This is one of those posts that should have been written months ago when COVID-19 was beginning to have an effect on large gatherings, but still remains relevant as churches begin the process of reopening for Sunday worship. When the coronavirus hit, state governments began banning large gatherings out of caution in order to prevent the spread of the disease, with most states banning congregational worship as a subset of these large gatherings. The question that needed to be asked then, and still needs to be asked now since COVID-19 has not evaporated and new quarantines are still a possibility, is, What duty does the church have to still meet in the face of plagues and government restrictions? Scripture teaches on the subjects of gathering for corporate worship, loving your neighbor, and submitting to the government, and so I will examine these three pertinent topics to answer this question.
The Duty to Meet For Worship
“And let us consider how to stir up one another to love and good works, not neglecting to meet together, as is the habit of some” (Heb. 10:24-25). These verses encapsulate the biblical teaching that the regular gathering of Christians for worship ought to be normative for the life of the believer and not set aside. This characterized the life of the church in scripture (e.g. Acts 2:42, 13:42, 20:7-10; 1 Cor. 16:1-2) and remains the duty of Christians today…

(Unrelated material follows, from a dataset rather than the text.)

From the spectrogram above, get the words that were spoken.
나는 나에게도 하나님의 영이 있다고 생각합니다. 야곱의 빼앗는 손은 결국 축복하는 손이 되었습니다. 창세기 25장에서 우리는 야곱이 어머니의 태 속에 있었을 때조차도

Andrew Wilson from Think Theology praises PJ Smyth’s analogy of church elders as bridesmaids:
I once took a wedding where it was pouring with rain and muddy outside the church. I was moved watching how the bridesmaids selflessly got wet and muddy to ensure that the Bride didn’t. They were clear in their minds that the day was about the Bride, not them. They were resolute in their endeavour to present a clean, dry beautiful Bride to the Groom, even if they got grubby in the process.
About a week later I preached a message entitled “Elders are Bridesmaids.”

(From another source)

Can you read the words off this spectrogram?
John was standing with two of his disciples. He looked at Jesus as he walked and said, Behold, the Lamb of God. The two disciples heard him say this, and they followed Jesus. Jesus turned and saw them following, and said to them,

The Bride we serve belongs to Him. We are stewards of the Son of Man’s wife. And, one day we will give an account to God for how we stewarded our responsibility as maids to his Bride (Heb. 13.7).

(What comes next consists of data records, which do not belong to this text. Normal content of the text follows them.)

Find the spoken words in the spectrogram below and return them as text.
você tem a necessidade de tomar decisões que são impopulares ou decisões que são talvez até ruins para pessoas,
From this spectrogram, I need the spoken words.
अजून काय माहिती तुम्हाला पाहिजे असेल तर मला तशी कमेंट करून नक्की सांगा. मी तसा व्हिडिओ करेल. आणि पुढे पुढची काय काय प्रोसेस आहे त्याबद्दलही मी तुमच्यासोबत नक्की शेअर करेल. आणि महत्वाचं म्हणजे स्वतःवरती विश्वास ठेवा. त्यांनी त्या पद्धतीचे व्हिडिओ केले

Last I checked, Jesus is the one who presents the bride to himself in splendor without spot or wrinkle, holy and blameless, having sanctified her with his baptism and word.
The coronavirus has forced churches to stop meeting and begin taping or livestreaming their services. My own congregation has done this several times, and it has been simultaneously a blessing to have the technology to remain connected and a horror that the church is left with a facsimile of corporate worship. This unprecedented crisis and the quality of technology have led to a significant debate for the church: can we consider the livestreaming of church services, church? Followed closely behind is the question of whether or not people participating (i.e. viewing) the livestream should be encouraged to give themselves the Lord’s Supper. This issue was further complicated within my own denomination when our Stated Clerk, Jeff Jeremiah, issued a provisional opinion permitting the practice of virtual communion, an action not unique to the EPC in this moment.
This is a serious issue: the administration of the sacraments is one of the marks of the church. Not our sacramental theology, but our sacramental practice. I am sympathetic to those who wish to have the Lord’s Supper, and hunger for it myself. And I am also sympathetic to Jeff and the calls he has to make, and acknowledge that this is only a provisional decision. But the decision is wrong and should be retracted. Yes, these are exceptional times, and the church should use all available tools to minister during them. But even with the conditions being what they are, neither the teachings of scripture, nor our confession of faith, permit people to take communion at home away from the congregation of the church– even with access to a livestreamed service…